Damage to Host: 

The forest tent caterpillar can periodically be a significant defoliator of deciduous trees in its native range. However, population outbreaks typically soon collapse due to naturally occuring parasites, predators, and pathogens that regulate forest tent caterpillar populations. Depending upon the size of the population, partial to complete defoliation of hosts can occur. Young caterpillars may cause shothole-like damage to leaves prior to complete defoliation by the larger caterpillars. Small populations of forest tent caterpillars may be tolerated. While tree growth may be inhibited following a forest tent caterpillar outbreak, tree death is not usually observed. (Not without other contributing factors.) This is an early season defoliator.


The forest tent caterpillar does not make a large obvious web like the eastern tent caterpillar or fall webworm. Look for shotholes in deciduous plant leaves early in the spring. Large caterpillars tend to feed at night and hide near the ground during the day.

Cultural Management: 

Remove egg masses from twigs of favored host trees prior to hatch.

Natural Enemies & Biological Control: 

There are many parasites, pathogens, and predators of the native forest tent caterpillar which are likely responsible for maintaining low populations of this insect, with the exception of the occasional outbreak. There are several species of parasitic wasp, as well as the fly Sarcophaga aldrichi, which resembles a large house fly and is often noticeably abundant during outbreaks. Pathogens such as Entomophaga aulicae and a nucleopolyhedrosis virus (NPV virus) also regulate forest tent caterpillar populations.

Chemical Management: 

Abamectin (NL)

Acephate (NL)

Acetamiprid (L)

Azadirachtin (NL)

Bacillus thuringiensis subsp. kurstaki (NL)

Beauveria bassiana (NL)

Bifenthrin (NL)

Carbaryl (L)

Chlorantraniliprole (NL)

Chlorpyrifos (N)

Chromobacterium subtsugae (NL)

Cyantraniliprole (NL)

Cyfluthrin (NL)

Deltamethrin (L)

Emamectin benzoate (L)

Flonicamid+cyclaniliprole (N)

Gamma-cyhalothrin (L)

Horticultural oil (L)

Indoxacarb (L)

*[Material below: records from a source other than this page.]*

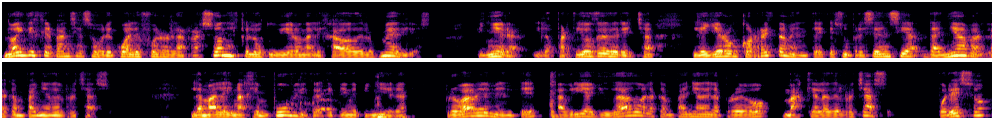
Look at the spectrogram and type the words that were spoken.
No hay discrepancia sobre cuáles fueron las razones que lo tuvieron alejado de los medios. Piñera y los partidos de derecha leyeron correctamente que su presencia dañaba la campaña del rechazo la mala imagen pública que tiene Piñera probablemente habría ayudado a la campaña del apruebo más que a la del rechazo. Por eso,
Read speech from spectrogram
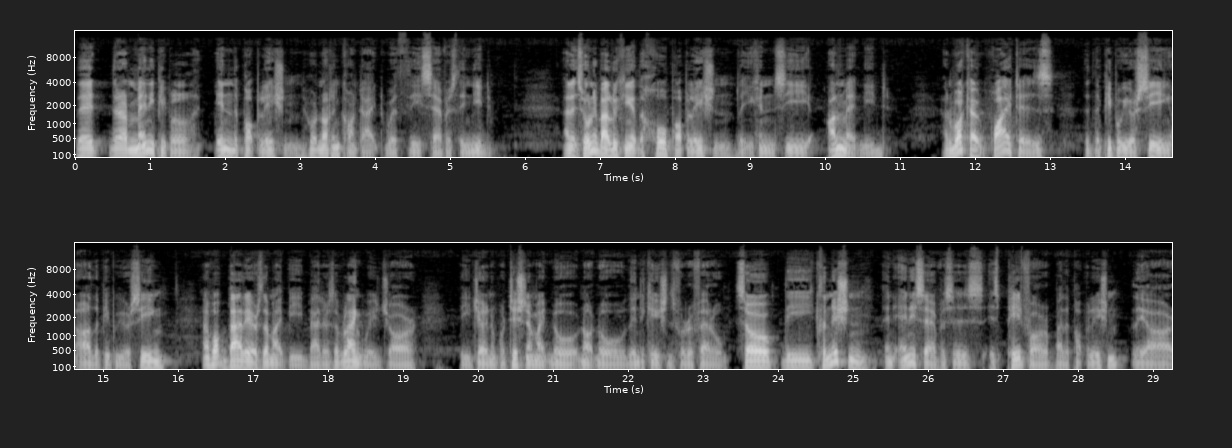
that there are many people in the population who are not in contact with the service they need. And it's only by looking at the whole population that you can see unmet need and work out why it is that the people you're seeing are the people you're seeing and what barriers there might be, barriers of language or the general practitioner might know, not know the indications for referral. So the clinician in any service is, is paid for by the population. They are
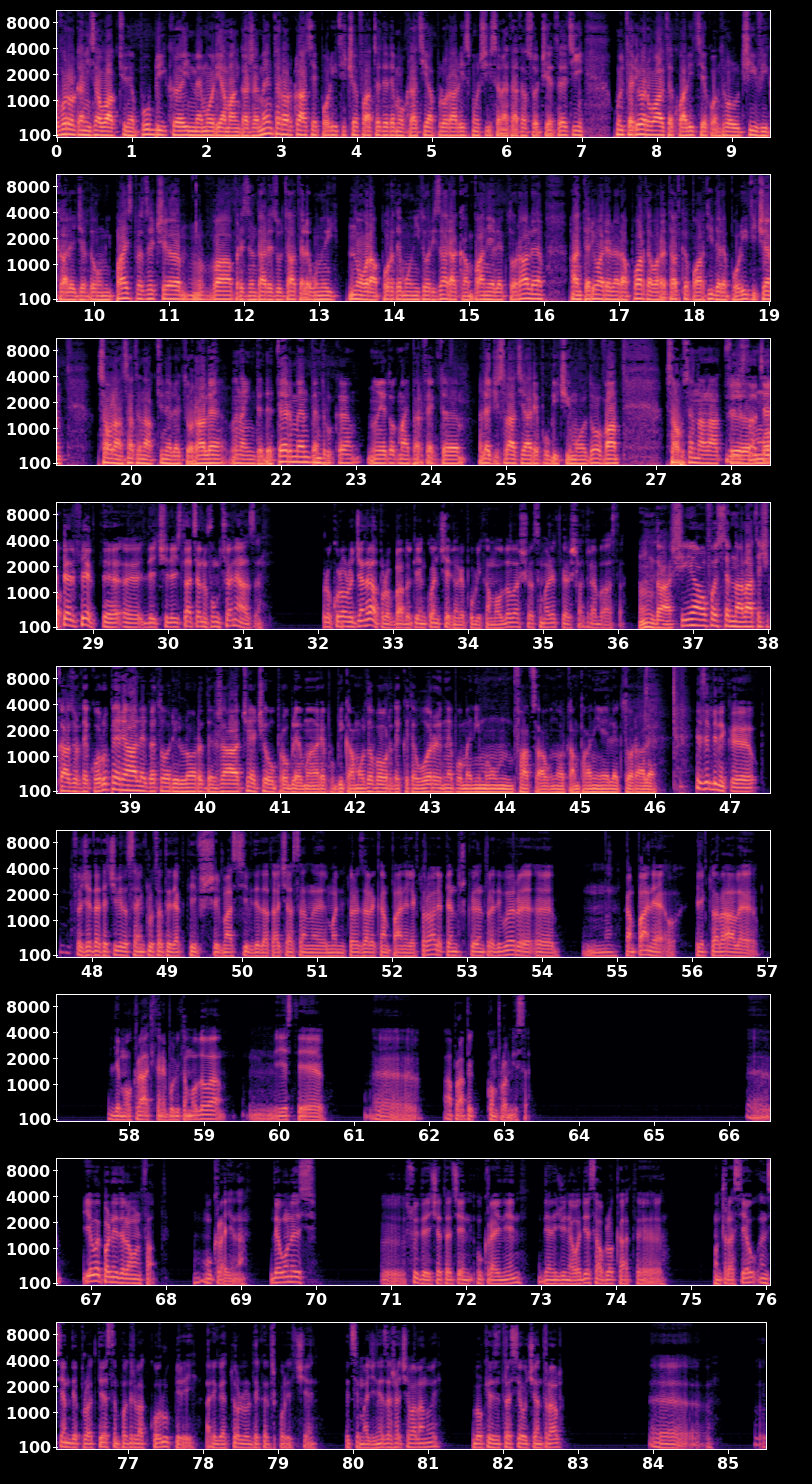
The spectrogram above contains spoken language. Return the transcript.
vor organiza o acțiune publică în memoria angajamentelor clasei politice față de democrația, pluralismul și sănătatea societății. Ulterior, o altă coaliție, Controlul Civic, alegeri 2014, va prezenta rezultatele unui nou raport de monitorizare a campaniei electorale. Anterioarele rapoarte au arătat că partidele politice s-au lansat în acțiuni electorale înainte de termen, pentru că nu e tocmai perfectă legislația Republicii Moldova S-au semnalat... Legislația uh, e perfectă, uh, deci legislația nu funcționează. Procurorul general probabil că e în concediu în Republica Moldova și o să mă refer și la treaba asta. Da, și au fost semnalate și cazuri de corupere a alegătorilor deja, ceea ce e o problemă în Republica Moldova, ori de câte ori ne pomenim în fața unor campanii electorale. Este bine că societatea civilă s-a inclus atât de activ și masiv de data aceasta în monitorizarea campaniei electorale, pentru că, într-adevăr, campania electorală democratică în Republica Moldova este aproape compromisă. Eu voi porni de la un fapt. Ucraina. De unezi, sute de cetățeni ucraineni din regiunea Odessa au blocat un traseu în semn de protest împotriva corupirii alegătorilor de către politicieni. Îți imaginezi așa ceva la noi? Blocheze traseul central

Insecticidal soap (NL)

Lambda-cyhalothrin (L)

Malathion (L)

Methoxyfenozide (NL)

Neem oil (NL)

Permethrin (L)

Pyrethrins+sulfur (NL)

Spinetoram+sulfoxaflor (N)

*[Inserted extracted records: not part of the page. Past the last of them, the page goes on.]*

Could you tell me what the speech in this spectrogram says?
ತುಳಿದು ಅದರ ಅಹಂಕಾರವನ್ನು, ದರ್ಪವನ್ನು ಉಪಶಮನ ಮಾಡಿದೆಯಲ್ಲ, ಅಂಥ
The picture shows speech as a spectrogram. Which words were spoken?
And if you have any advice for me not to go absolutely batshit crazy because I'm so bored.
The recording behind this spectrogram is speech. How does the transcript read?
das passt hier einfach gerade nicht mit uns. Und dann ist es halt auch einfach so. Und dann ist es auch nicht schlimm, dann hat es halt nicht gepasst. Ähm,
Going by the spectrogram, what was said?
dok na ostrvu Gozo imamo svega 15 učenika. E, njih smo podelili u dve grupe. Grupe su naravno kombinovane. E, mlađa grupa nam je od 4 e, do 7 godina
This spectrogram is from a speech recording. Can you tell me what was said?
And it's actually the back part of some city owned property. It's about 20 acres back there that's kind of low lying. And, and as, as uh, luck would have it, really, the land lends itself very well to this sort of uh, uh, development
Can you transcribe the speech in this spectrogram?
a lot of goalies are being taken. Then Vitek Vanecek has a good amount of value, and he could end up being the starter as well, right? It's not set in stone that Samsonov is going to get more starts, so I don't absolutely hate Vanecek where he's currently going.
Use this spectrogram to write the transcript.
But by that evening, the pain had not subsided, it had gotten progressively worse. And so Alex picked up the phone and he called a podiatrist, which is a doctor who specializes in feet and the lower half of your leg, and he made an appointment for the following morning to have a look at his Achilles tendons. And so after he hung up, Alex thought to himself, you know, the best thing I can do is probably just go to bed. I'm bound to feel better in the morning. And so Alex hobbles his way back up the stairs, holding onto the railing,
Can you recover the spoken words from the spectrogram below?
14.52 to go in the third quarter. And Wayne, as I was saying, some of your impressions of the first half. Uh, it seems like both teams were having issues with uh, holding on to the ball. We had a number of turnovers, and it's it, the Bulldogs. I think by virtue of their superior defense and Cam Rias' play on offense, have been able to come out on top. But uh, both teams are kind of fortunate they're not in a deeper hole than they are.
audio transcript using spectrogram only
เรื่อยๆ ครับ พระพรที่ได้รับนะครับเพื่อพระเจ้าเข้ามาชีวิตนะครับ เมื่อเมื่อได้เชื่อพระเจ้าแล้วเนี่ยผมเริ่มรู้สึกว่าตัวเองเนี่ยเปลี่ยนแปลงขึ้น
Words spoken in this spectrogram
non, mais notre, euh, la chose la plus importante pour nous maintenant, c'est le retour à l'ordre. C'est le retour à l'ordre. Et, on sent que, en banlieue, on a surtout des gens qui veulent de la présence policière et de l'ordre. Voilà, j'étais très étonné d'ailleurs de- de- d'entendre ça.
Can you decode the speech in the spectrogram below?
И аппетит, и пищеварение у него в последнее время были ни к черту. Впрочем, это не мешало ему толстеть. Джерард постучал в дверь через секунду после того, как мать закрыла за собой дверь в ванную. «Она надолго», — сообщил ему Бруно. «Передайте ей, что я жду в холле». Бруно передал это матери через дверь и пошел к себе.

Spinosad (NL)

Tau-fluvalinate (NL)

Tebufenozide (NL) 

Zeta-cypermethrin (L)


Active ingredients that may be applied systemically include: acephate (injection), acetamiprid (injection), azadirachtin (injection, soil drench), chlorantraniliprole (soil drench), cyantraniliprole (soil drench, soil injection), emamectin benzoate (injection), and neem oil (soil drench).

When used in nurseries, chlorpyrifos is for quarantine use only.

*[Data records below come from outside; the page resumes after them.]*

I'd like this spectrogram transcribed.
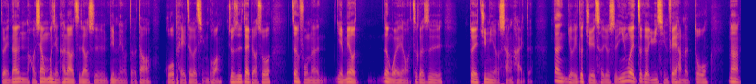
对，但好像目前看到的资料是并没有得到国赔这个情况，就是代表说政府呢也没有认为哦这个是对居民有伤害的，但有一个决策就是因为这个舆情非常的多，那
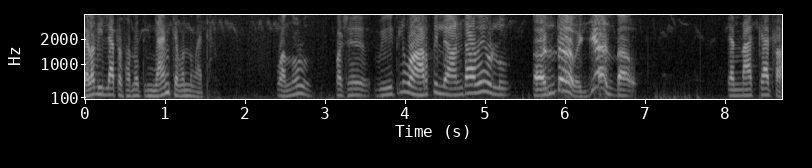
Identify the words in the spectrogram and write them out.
കിളവില്ലാത്ത സമയത്ത് ഞാൻ ചവന്ന് മാറ്റാം. വന്നോളൂ. പക്ഷെ വീട്ടിൽ വാർപ്പില്ല അണ്ടാവേ ഉള്ളൂ. അണ്ടാവെങ്കി അണ്ടാവും. എന്നാ കേട്ടോ.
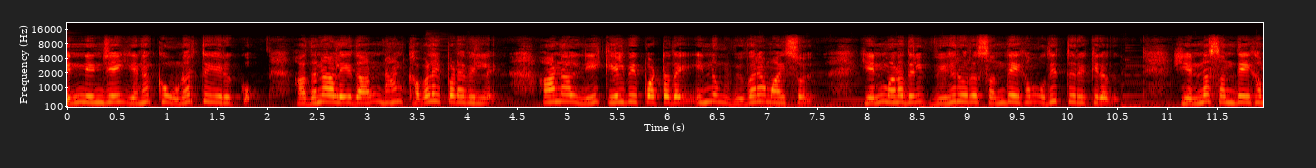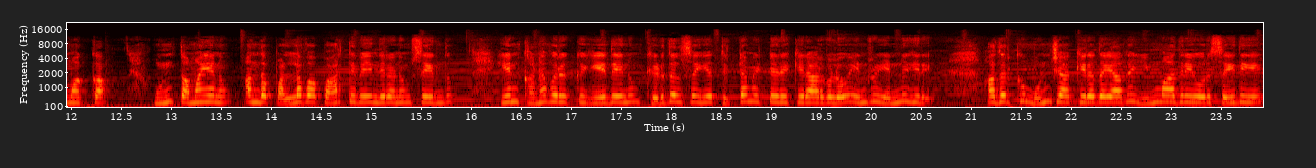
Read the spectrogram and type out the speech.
என் நெஞ்சை எனக்கு உணர்த்தி இருக்கும். அதனாலே தான் நான் கவலைப்படவில்லை. ஆனால் நீ கேள்விப்பட்டதை இன்னும் விவரமாய் சொல். என் மனதில் வேறொரு சந்தேகம் உதித்திருக்கிறது. என்ன சந்தேகம் அக்கா? உன் தமையனும் அந்த பல்லவ பார்த்திவேந்திரனும் சேர்ந்து என் கணவருக்கு ஏதேனும் கெடுதல் செய்ய திட்டமிட்டிருக்கிறார்களோ என்று எண்ணுகிறேன். அதற்கு முன் ஜாக்கிரதையாக இம்மாதிரி ஒரு செய்தியை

Make insecticide applications after bloom to protect pollinators. Applications at times of the day and temperatures when pollinators are less likely to be active can also reduce the risk of impacting their populations.

Note: Beginning July 1, 2022, neonicotinoid insecticides are classified as state restricted use for use on tree and shrub insect pests in Massachusetts. For more information, visit the MA Department of Agricultural Resources Pesticide Program.

Read and follow all label instructions for safety and proper use. If this guide contradicts language on the label, follow the most up-to-date instructions on the product label. Always confirm that the site you wish to treat and the pest you wish to manage are on the label before using any pesticide. Read the full disclaimer. Active ingredients labeled "L" indicate some products containing the active ingredient are labeled for landscape uses on trees or shrubs. Active ingredients labeled "N" indicate some products containing the active ingredient are labeled for use in nurseries. Always confirm allowable uses on product labels. This active ingredient list is based on what was registered for use in Massachusetts at the time of publication. This information changes rapidly and may not be up to date. If you are viewing this information from another state, check with your local Extension Service and State Pesticide Program for local uses and regulations. Active ingredient lists were last updated: January 2024. To check current product registrations in Massachusetts, please visit: .